Microsoft has had a mixed record with its chatbots. Famously, the company’s Tay bot turned into a right-wing potty mouth, while “Your Face” became adept at insulting people. However, the China-focused Xiaoice chatbot has been more successful. So much so, Microsoft is now spinning the bot off into its own company.
Certainly, Xiaoice has been one of Microsoft’s most enduring chatbots. Because it is excellent at injecting emotion into conversations, it has become a popular tool. In fact, it’s no longer confined to China and has been released in Japan (as Rinna) and in Indonesia.
Microsoft says spinning Xiaoice off into its own company will help it to continue growing. Specifically, the focus will be on creating a “commercial ecosystem” that pushes innovation.
The new company is getting off to a good start with some big hitters leading its executive team. They include Lu Qi, a former Microsoft AI employee and former COO of Baidu. You may remember Qi has openly criticized Microsoft’s failures with Cortana.
Eslewhere, the company will also have Jing Kun, who was a part of the team that originally launched Xiaoice. Finally, Harry Shum will be the chairman for the new company. Shum was a long-time Microsoft employee who headed the company’s AI & Research division until last November.

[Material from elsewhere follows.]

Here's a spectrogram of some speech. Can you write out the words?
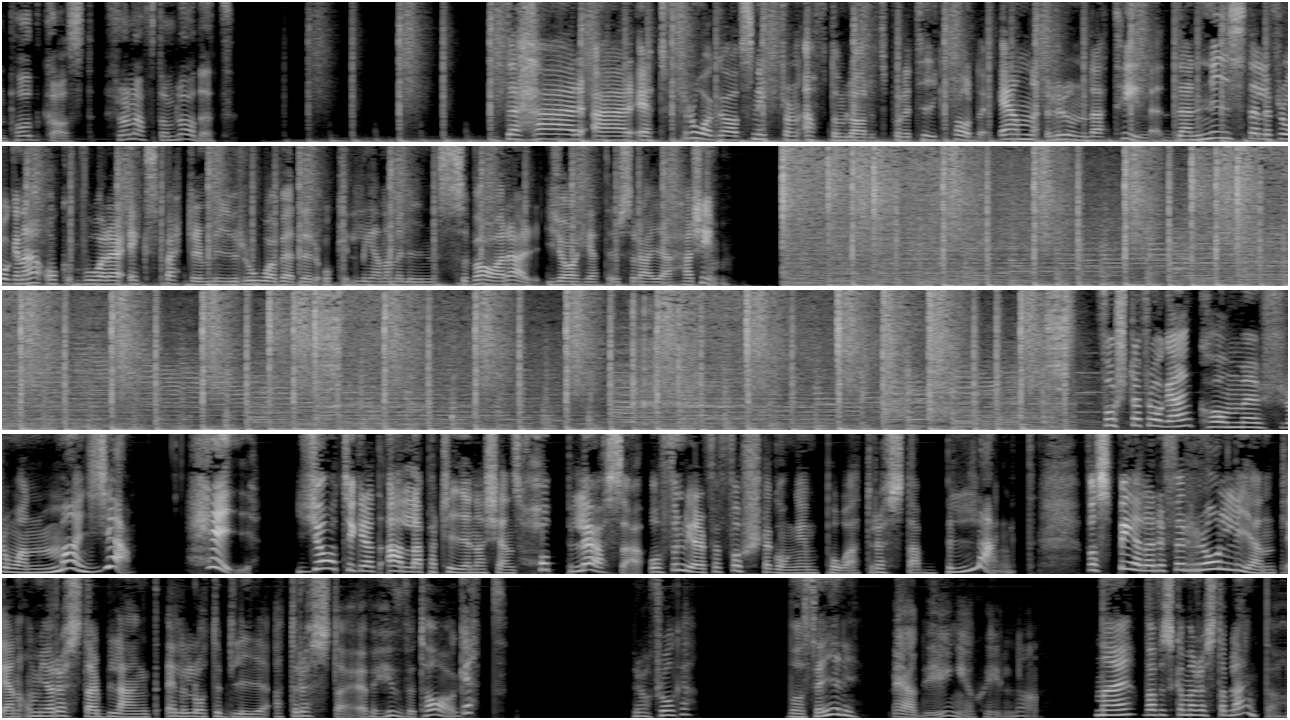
En podcast från Aftonbladet. Det här är ett frågeavsnitt från Aftonbladets politikpodd En runda till, där ni ställer frågorna och våra experter My Råväder och Lena Melin svarar. Jag heter Soraya Hashim. Frågan kommer från Maja. Hej! Jag tycker att alla partierna känns hopplösa och funderar för första gången på att rösta blankt. Vad spelar det för roll egentligen om jag röstar blankt eller låter bli att rösta överhuvudtaget? Bra fråga. Vad säger ni? Ja, det är ju ingen skillnad. Nej, varför ska man rösta blankt då?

Success Despite Issues
As mentioned, Xiaoice has become very popular in China. By 2018 the bot had 660 million users and has probably grown more since then. However, it has not been without its problems.
In 2016, Microsoft admitted the bot was filtering certain topics. At the time, the bot was avoiding controversial topics. For example, it avoids mentions of the Tiananmen Square protests, the Dalai Lama, and the newly President-elect Donald Trump.

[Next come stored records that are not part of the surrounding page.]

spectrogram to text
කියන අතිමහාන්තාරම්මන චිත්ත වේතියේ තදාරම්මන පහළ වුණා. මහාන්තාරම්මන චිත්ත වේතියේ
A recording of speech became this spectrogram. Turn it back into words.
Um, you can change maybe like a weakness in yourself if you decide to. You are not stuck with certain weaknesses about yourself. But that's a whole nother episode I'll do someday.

Last year, the bot was suspended temporarily from the popular WeChat messaging application. It was previously removed by Tencent for saying “My China dream is to go to America”, and dodging questions about patriotism.

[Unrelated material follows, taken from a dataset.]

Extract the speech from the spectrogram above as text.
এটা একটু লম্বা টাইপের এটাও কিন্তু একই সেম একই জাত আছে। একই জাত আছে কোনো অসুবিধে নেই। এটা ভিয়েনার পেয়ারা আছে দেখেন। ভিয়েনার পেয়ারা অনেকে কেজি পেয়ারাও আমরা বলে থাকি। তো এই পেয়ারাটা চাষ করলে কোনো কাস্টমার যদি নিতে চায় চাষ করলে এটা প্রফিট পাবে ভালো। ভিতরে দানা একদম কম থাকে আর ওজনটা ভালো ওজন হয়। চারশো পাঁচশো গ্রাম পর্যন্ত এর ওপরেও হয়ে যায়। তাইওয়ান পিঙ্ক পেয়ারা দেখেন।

The bot was similarly removed from QQ for privacy concerns in 2014, so it’s clearly a difficult situation to navigate.